The transition to the iPad brings on a few new ways to play Death God. The good old volcano chucking is still there, but you also get to destroy pirate ships and sea monsters while you shoot volcanic hoops from the three-point line. Instead of going under the sea, or to dinosaur-filled islands, you can now travel to outer space. This is there the Journey to Uranus comes in.
While you drift in the weightlessness of space, you can drag your pygmies to an alien ship and play a version of Tempest. Instead of shooting destructive bullets, you blast pygmies at your enemies. This is remarkably fun as the game still has the great sense of humor it’s known for. If fighting off waves of aliens is not your thing, you can drag your subservient people to the new planet of Uranus. There is not much to do here yet, but there is a joust style mini game waiting for you. Just drop your minion on the dragon type creature and prepare to fight your way to a high score. Just be careful to not be grabbed by the hungry snakes at the bottom of the screen.
Controls also go to great lengths to stay out of your deadly way.
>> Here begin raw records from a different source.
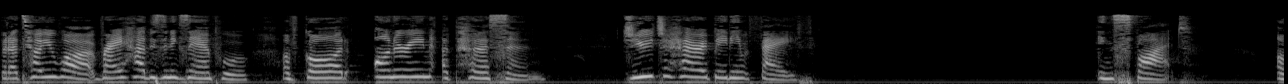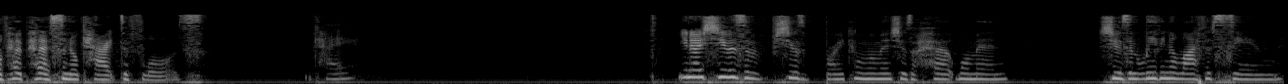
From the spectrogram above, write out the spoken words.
But I tell you what, Rahab is an example of God honoring a person due to her obedient faith in spite of her personal character flaws. Okay? You know, she was a she was a broken woman, she was a hurt woman. She was living a life of sin.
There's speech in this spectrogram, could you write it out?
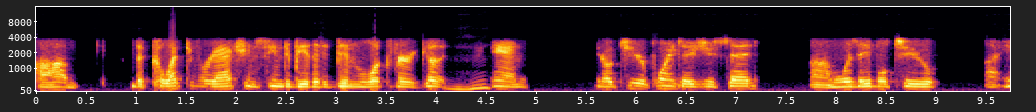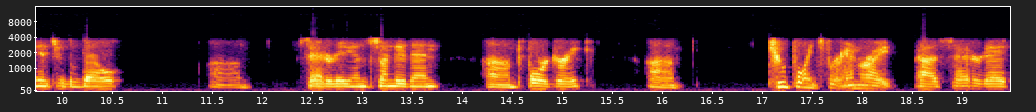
um, the collective reaction seemed to be that it didn't look very good. Mm-hmm. And you know, to your point, as you said, um, was able to uh, answer the bell um, Saturday and Sunday then um, for Drake. Um, two points for Enright uh, Saturday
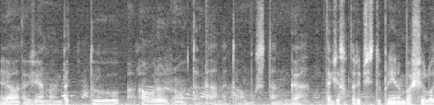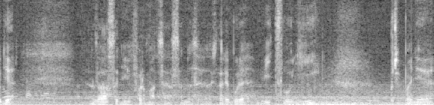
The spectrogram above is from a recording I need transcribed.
Jo, takže já mám Betu a Auroru, no, tak dáme toho Mustanga. Takže jsou tady přístupné jenom vaše lodě. Zásadní informace, já jsem myslel, že tady bude víc lodí. V případě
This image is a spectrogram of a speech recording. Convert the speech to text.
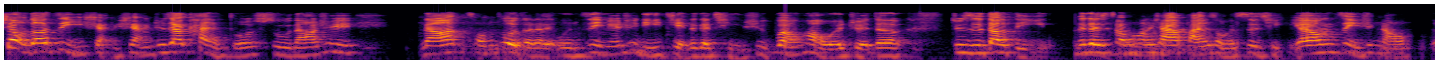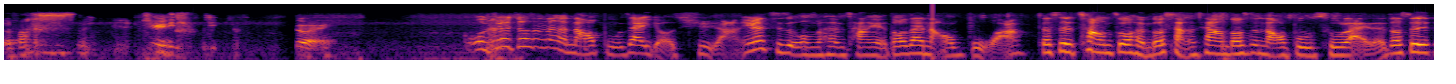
像我都要自己想象，就是要看很多书，然后去，然后从作者的文字里面去理解那个情绪，不然的话，我会觉得就是到底那个状况下发生什么事情，要用自己去脑补的方式去理解。对，我觉得就是那个脑补在有趣啊，因为其实我们很常也都在脑补啊，就是创作很多想象都是脑补出来的，都是。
Flicking will throw pygmies. Swiping down will shoot them to the bottom of the screen. Tap and hold to grab the pygmy and drag them to a more appropriate location. Both the alien shooting and dragon riding games utilize tilt controls. The controls are fairly intuitive and well documented in the help section.
Anyone worried that the bigger screen would be unkind to these little guys will be pleased to know they love the iPad. The same art style from the small screen makes its way to the iPad. Colors are vibrant and varied, while animation are fluid. Uranus feels like a new unique world, the tropical island still feels warm and familiar, and space is full of stars and a giant spinning sun. Pygmies yell and scream as they fly through the air. There is even a ball punting sound as you flick them into oblivion. Tropical music will fill your ears for the bulk of your time here as well. Overall, your time here is light-hearted and humorous.
The downside to all this mayhem is that Pocket God is a game that is never complete, and the iPad version is no different. There are some great mini-games included here, but when you transition from the iPhone version, this just feels lacking in things to do. DO keep in mind that there will be updates that add to this experience only enriching the game as time goes on. While this may feel light on options now, it will soon be chockfull of ways to destroy a humble pygmy’s life.
Pocket God: Journey to Uranus is a marvelous addition to the series. If you are already a fan of the pocket-sized version, this will be a great compliment to your pygmy collection. If you have never played Pocket God before, this is the best place to start. Now if you’ll excuse me, I have an island to rule and a pygmy’s life to ruin! Check out a plethora of screenshots after the break.
Tagged with: $4.99, Bolt Creative, Journey to Uranus, pocket god